The House of Representatives on July 29 passed legislation that would ban so-called "assault weapons" and high-capacity magazines.
The bill, sponsored by Rep. David Cicilline (D-R.I.) and dubbed the "Assault Weapons Ban Act," passed in a mostly party-line 217–213 vote.
Though the definition of "assault weapon" has long been contested, the bill defines such weapons as "semiautomatic assault weapon[s] or large capacity ammunition feeding device[s]" and makes the importation, manufacturing, transferring, or possession of such items a crime.
This would also include some semiautomatic handguns.
The bill exempts firearms that require a manual action between rounds to prepare the gun to fire again, including things like bolt-, pump-, lever-, or slide-action mechanisms.
Also exempt are firearms that have been rendered permanently inoperable or are classified as antiques. In addition, the bill contains a short list of rifle and shotgun models that are specifically exempted.
The bill also allows the importation, sale, manufacture, transfer, or possession of otherwise-prohibited firearms for law enforcement or authorized research purposes, as well as for activities related to securing nuclear materials. Retired law enforcement officers would also be permitted to own the banned weapons.
The proposed ban would not apply to any firearms already in existence. Weapons that were manufactured before the effective date of the ban could still be legally bought, sold, and owned. This grandfather clause is similar to a clause contained in President Ronald Reagan's 1986 Firearm Owners Protection Act, which banned the manufacture of new automatic weapons for private use after May 1986.
High-capacity magazines—defined in the bill as magazines capable of holding more than 15 rounds of ammunition—would be removed from circulation, but current owners would be allowed to keep the magazines already in their possession.
The bill would also require that high-capacity magazines and prohibited weapons manufactured for law enforcement purposes display the date of manufacture and serial numbers.
Democrats, Republicans Split on IssueDemocrats said that the bill, which is very similar to a 1994 bill, is essential in the wake of a string of high-profile shootings in recent months.
"Assault weapons, especially when combined with a high-capacity magazine, are the weapon of choice for mass shootings," said Rep. Jerry Nadler (D-N.Y.). "These military-style weapons are designed to kill the most people in the shortest amount of time."

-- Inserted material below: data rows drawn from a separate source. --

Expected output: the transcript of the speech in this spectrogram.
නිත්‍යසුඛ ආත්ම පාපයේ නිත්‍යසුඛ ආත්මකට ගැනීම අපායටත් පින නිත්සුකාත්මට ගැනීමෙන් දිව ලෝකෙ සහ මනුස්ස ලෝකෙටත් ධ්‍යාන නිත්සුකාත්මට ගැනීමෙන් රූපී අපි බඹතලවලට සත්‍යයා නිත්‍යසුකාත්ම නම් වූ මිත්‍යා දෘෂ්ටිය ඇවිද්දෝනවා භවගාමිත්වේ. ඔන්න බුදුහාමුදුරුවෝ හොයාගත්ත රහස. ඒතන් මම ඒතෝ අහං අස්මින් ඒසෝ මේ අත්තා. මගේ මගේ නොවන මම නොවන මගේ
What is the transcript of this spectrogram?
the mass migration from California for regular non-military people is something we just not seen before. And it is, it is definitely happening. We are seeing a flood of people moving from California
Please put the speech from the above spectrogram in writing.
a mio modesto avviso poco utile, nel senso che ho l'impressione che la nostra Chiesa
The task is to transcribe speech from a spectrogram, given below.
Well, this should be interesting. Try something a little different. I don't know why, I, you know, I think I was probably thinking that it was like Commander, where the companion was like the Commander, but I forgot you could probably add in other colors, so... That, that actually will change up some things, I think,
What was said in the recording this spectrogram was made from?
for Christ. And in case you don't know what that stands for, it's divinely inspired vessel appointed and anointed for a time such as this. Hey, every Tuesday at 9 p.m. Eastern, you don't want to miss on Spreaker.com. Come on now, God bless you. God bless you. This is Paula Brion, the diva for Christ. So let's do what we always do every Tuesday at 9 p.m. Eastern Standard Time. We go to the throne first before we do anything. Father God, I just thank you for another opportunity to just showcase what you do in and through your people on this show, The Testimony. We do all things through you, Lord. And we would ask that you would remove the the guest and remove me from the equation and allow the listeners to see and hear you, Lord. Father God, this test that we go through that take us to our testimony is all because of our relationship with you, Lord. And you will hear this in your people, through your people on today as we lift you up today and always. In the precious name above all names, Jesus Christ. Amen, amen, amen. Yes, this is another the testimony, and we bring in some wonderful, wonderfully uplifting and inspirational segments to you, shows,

"Quite simply, there is no place for them in our streets," Nadler said.
Referencing the 1994 semiautomatic weapons ban, Nadler said: "In 1994 we banned these killing machines, and countless lives were saved. But Republicans allowed [that bill] to lapse. Since then, we have seen the predictable results: mass shootings have increased exponentially in our public spaces: schools, movie theaters, supermarkets, houses of worship—you name it—have all become vulnerable to attack."

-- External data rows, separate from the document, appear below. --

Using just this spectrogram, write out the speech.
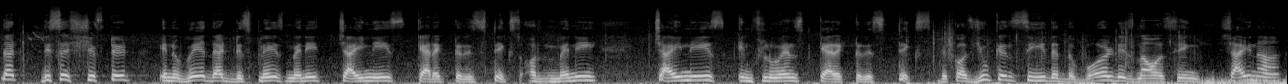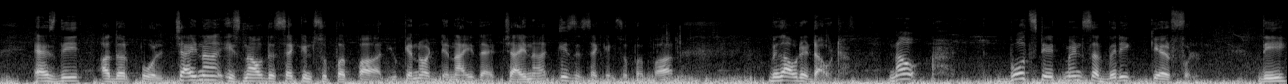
that this has shifted in a way that displays many Chinese characteristics or many Chinese influenced characteristics because you can see that the world is now seeing China as the other pole. China is now the second superpower. You cannot deny that. China is the second superpower without a doubt. Now, both statements are very careful. The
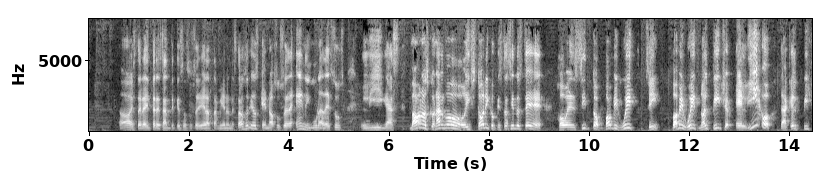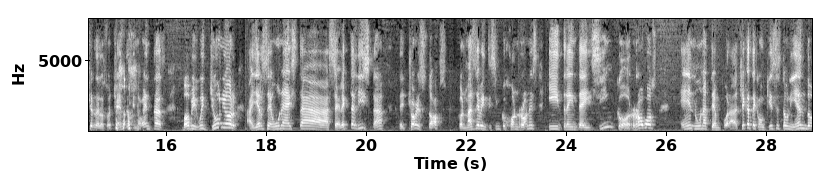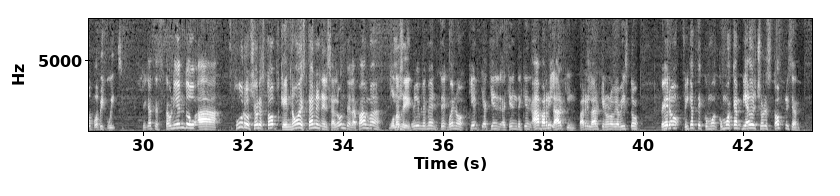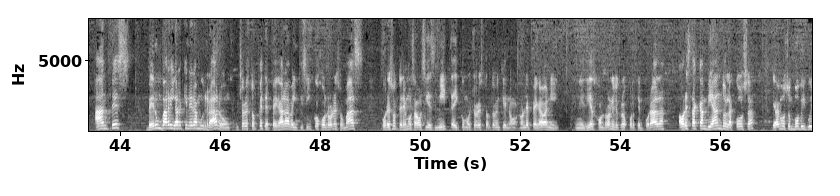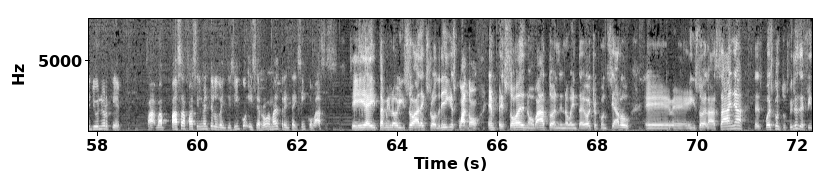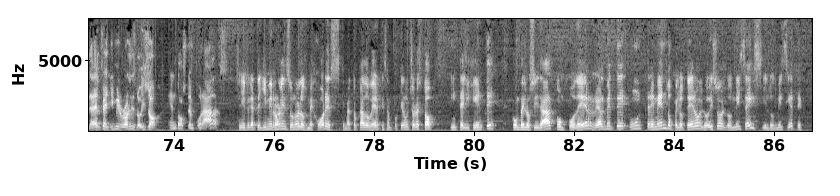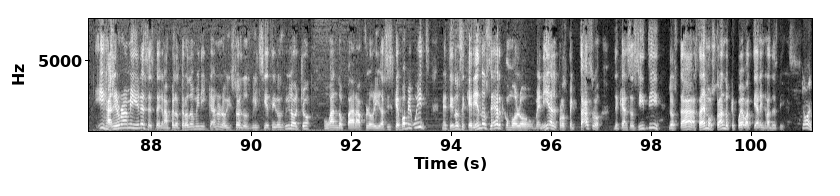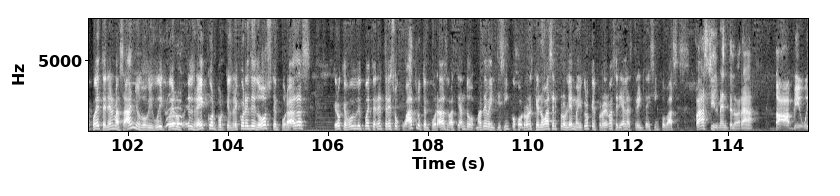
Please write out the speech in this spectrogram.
No, estaría interesante que eso sucediera también en Estados Unidos, que no sucede en ninguna de sus ligas. Vámonos con algo histórico que está haciendo este jovencito Bobby Witt. Sí, Bobby Witt, no el pitcher, el hijo de aquel pitcher de los 80s y 90s, Bobby Witt Jr. Ayer se une a esta selecta lista de shortstops con más de 25 jonrones y 35 robos en una temporada. Chécate con quién se está uniendo Bobby Witt. Fíjate, se está uniendo a puros shortstops que no están en el Salón de la Fama. Uno sí. Increíblemente. Bueno, ¿quién, ya, quién, a quién, de quién? Ah, Barry Larkin. Barry Larkin no lo había visto. Pero fíjate cómo, cómo ha cambiado el shortstop, Cristian. Antes, ver un Barry Larkin era muy raro. Un shortstop que te pegara 25 jonrones o más. Por eso tenemos a Ozzy Smith ahí como shortstop también que no, no le pegaba ni, ni 10 jonrones, yo creo, por temporada. Ahora está cambiando la cosa. Ya vemos un Bobby Witt Jr. que pasa fácilmente los 25 y se roba más de 35 bases. Sí, ahí también lo hizo Alex Rodríguez cuando empezó el novato en el 98 con Seattle, eh, hizo de la hazaña. Después con tus files de Filadelfia, Jimmy Rollins lo hizo en dos temporadas. Sí, fíjate, Jimmy Rollins, uno de los mejores que me ha tocado ver, porque era un shortstop inteligente, con velocidad, con poder, realmente un tremendo pelotero, lo hizo el 2006 y el 2007. Y Jali Ramírez, este gran pelotero dominicano, lo hizo el 2007 y 2008 jugando para Florida. Así es que Bobby Witt, metiéndose, queriendo ser como lo venía el prospectazo de Kansas City, lo está, está demostrando que puede batear en grandes ligas. No, y puede tener más años Bobby Witt, puede romper el récord, porque el récord es de dos temporadas. Creo que Bobby Witt puede tener tres o cuatro temporadas bateando más de 25 jonrones, que no va a ser problema. Yo creo que el problema serían las 35 bases. Fácilmente lo hará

"How many more mass shootings do we have to endure?" Nadler added.
Republicans, on the other hand, excoriated the bill as a violation of law-abiding citizens' Second Amendment rights.
"For years Democrats told us they're not coming for your guns," said Rep. Jim Jordan (R-Ohio) in an impassioned speech on the House floor. "Oh yes they are!"
"Let's be clear: the Second Amendment is as clear as possible—and that's their beef—the Second Amendment says 'The right to keep and bear arms shall not be infringed,'" Jordan continued.
Slim Chance in SenateInitially, the bill was set for consideration on July 27.
However, that vote was delayed after infighting among Democrats threw into doubt the possibility of advancing the legislation through the House. Because Democrats hold the lower chamber by four seats, Speaker of the House Nancy Pelosi (D-Calif.) couldn't afford to lose a single vote on the legislation, which is likely to face unified GOP opposition.
The bill advanced quickly through the House Judiciary Committee on July 20 despite unanimous Republican opposition.
This bill is only the latest in a series of efforts by Democrats in the House and Senate seeking to advance stricter gun control laws.
At the end of June, a compromise gun bill brokered in the Senate between Sens. John Cornyn (R-Texas) and Chris Murphy (D-Conn.) won enough support to overcome the 60-vote filibuster threshold, and has since passed the House and been signed into law by President Joe Biden.
While the measure was a victory for gun control proponents and a stinging defeat to Second Amendment advocates, Democrats have little chance of being able to replicate the feat with more wide-reaching firearms legislation.
The latest bill will now go to the Senate for consideration, where it will almost certainly fail to gain the 10 GOP votes needed to overcome the 60-vote filibuster threshold.